[EXCLUSIVE] Radovan Krejcir claims major conspiracy to keep him behind bars

Krejcir and his two co-accused, Desai Luphondo and Jan Lefu Mofokeng, as well as three others, were convicted in 2015 on charges relating to the kidnapping and torture of a man.

FILE: Radovan Krejcir. Picture: Christa Eybers/EWN

JOHANNESBURG – Convicted criminal Radovan Krejcir has now claimed that there's a major conspiracy to keep him behind bars which started after he paid R2.5 million to a high-profile politician's son.

In an exclusive interview with Eyewitness News from prison, the Czech fugitive says he paid the money in 2011 after being promised assistance with obtaining asylum papers but the relationship with the politician's son soured.

This allegedly led to a number of people, including senior police officials, framing him for crimes he didn't commit.

Krejcir, his two co-accused, Desai Luphondo and Jan Lefu Mofokeng, as well as three others, were convicted in 2015 on charges relating to the kidnapping and torture of a man.

Krejcir spoke to EWN about this so-called conspiracy and what he says are the real reasons he’s been moved from prison to prison:

_LISTEN: Radovan Krejcir interview part 1 _

Krejcir also speaks about the latest regarding his extradition case and his love for South Africa.

LISTEN: Radovan Krejcir interview part 2

Ipid says it is investigating the veracity of these allegations while the Hawks have not yet been available to comment.

The Department of Correctional Services has responded with this statement:

This is not new and we can confirm that all allegations raised by inmate Radovan Krejcir are completely untrue and tenuous.

The said inmate is classified as a high-risk offender, based on his attempted escape from lawful custody. It should be noted that the inmate has, on a number of occasions, brought similar matters before the courts, and none of these matters have been formally finalised. When he was in Pretoria, he withdrew the matter and tendered costs. He later brought the same matter before a court in Pietermaritzburg, which is still pending. The same matter is also pending in Johannesburg.

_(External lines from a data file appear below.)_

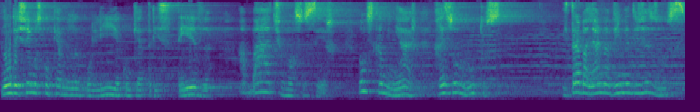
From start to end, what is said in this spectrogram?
Não deixemos com que a melancolia, com que a tristeza abate o nosso ser Vamos caminhar resolutos e trabalhar na vinha de Jesus.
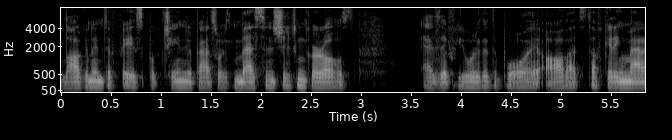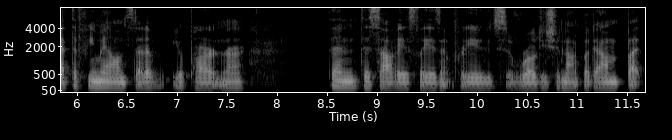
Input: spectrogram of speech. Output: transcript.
logging into Facebook, changing passwords, messaging girls as if you were the boy, all that stuff, getting mad at the female instead of your partner. Then this obviously isn't for you. It's a road you should not go down. But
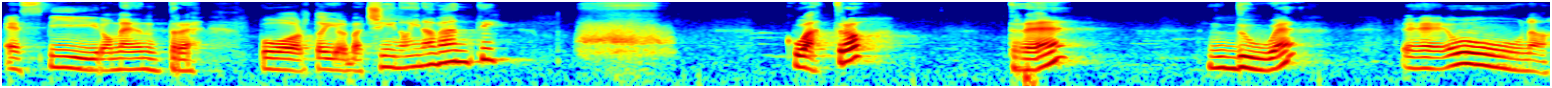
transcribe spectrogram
Espiro mentre porto io il bacino in avanti. Quattro, tre, due e uno.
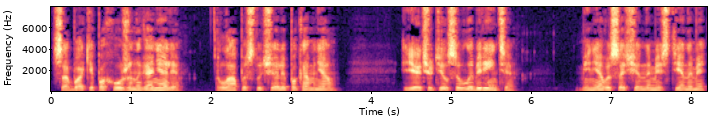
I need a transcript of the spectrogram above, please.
Собаки, похоже, нагоняли, лапы стучали по камням. Я очутился в лабиринте. Меня высоченными стенами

Presently, the inmate is seen by the department’s health care practitioners on a daily basis for his prescribed medication. He also has access to his lawyers, provided they comply with the prescribed policies and regulations for legal visits. Family visitations form part of the rehabilitation process, which the department promotes. The only time a member of family is not allowed to visit an inmate is when their security classification indicates a risk. The said inmate is treated in the same manner as all other offenders in the country. He was given access to a computer in a nearby office for his sole use, and also given access to a monitor that was placed in his cell for the sole purpose of accessing his court documents. Within a week, he was found using the device for other purposes; hence, it was removed from the cell.

The department has not ignored any court orders pertaining to the said inmate. In line with his security classification, the inmate is housed in a single cell which is the same size as other cells within the correctional facility. He was also provided a second cell near-by to store his court documents and other items.

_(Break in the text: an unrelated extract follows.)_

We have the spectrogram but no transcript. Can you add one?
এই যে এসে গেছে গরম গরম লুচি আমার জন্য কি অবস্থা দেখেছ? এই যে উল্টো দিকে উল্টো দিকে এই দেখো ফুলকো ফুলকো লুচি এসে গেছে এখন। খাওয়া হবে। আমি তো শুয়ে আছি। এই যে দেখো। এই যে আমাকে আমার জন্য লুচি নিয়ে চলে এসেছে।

The Constitution of the Republic of South Africa, as well as various international instruments, stipulate compliance with basic human rights in a correctional centre environment. As such, inmates must at all times be treated as human beings entitled to all the rights of any citizen of our country. This logically excludes those rights necessarily curtailed through the act of incarceration, or those that are removed as a consequence of the individual’s behaviour. In all such processes, adherence to administrative justice in relation to the management of offenders is of fundamental importance.

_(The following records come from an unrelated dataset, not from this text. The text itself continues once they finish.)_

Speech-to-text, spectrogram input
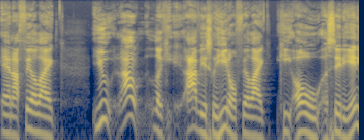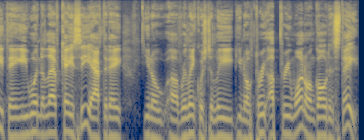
and I feel like you. I don't look. Obviously, he don't feel like he owe a city anything. He wouldn't have left KC after they you know uh, relinquished the lead. You know, three up three one on Golden State.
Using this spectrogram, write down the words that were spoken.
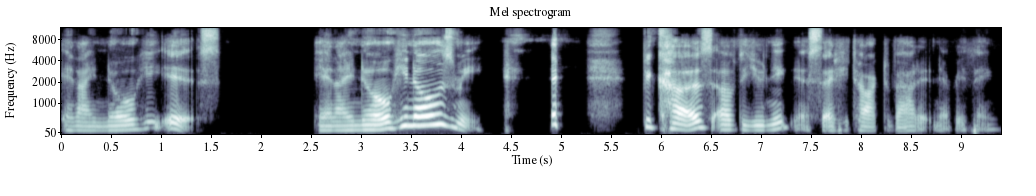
and I know he is. And I know he knows me because of the uniqueness that he talked about it and everything.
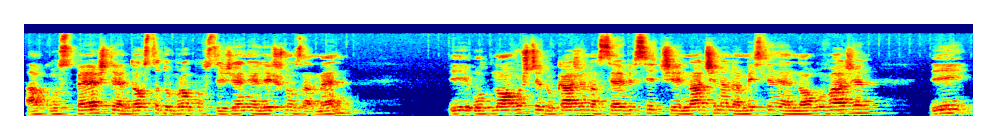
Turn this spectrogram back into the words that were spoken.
Ако успея, ще е доста добро постижение лично за мен. И отново ще докажа на себе си, че начина на мислене е много важен и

As per the White Paper on Corrections, the correctional system in South Africa should be subject to independent inspection. The Judicial Inspectorate for Correctional Services (JICS) facilitates the inspection of correctional facilities to ensure that offenders’ rights are respected, and the Inspectorate reports on any corrupt or dishonest practices in correctional centres. As Section 85 of the Correctional Services Acts states, JICS is an independent office under the control of the Inspecting Judge.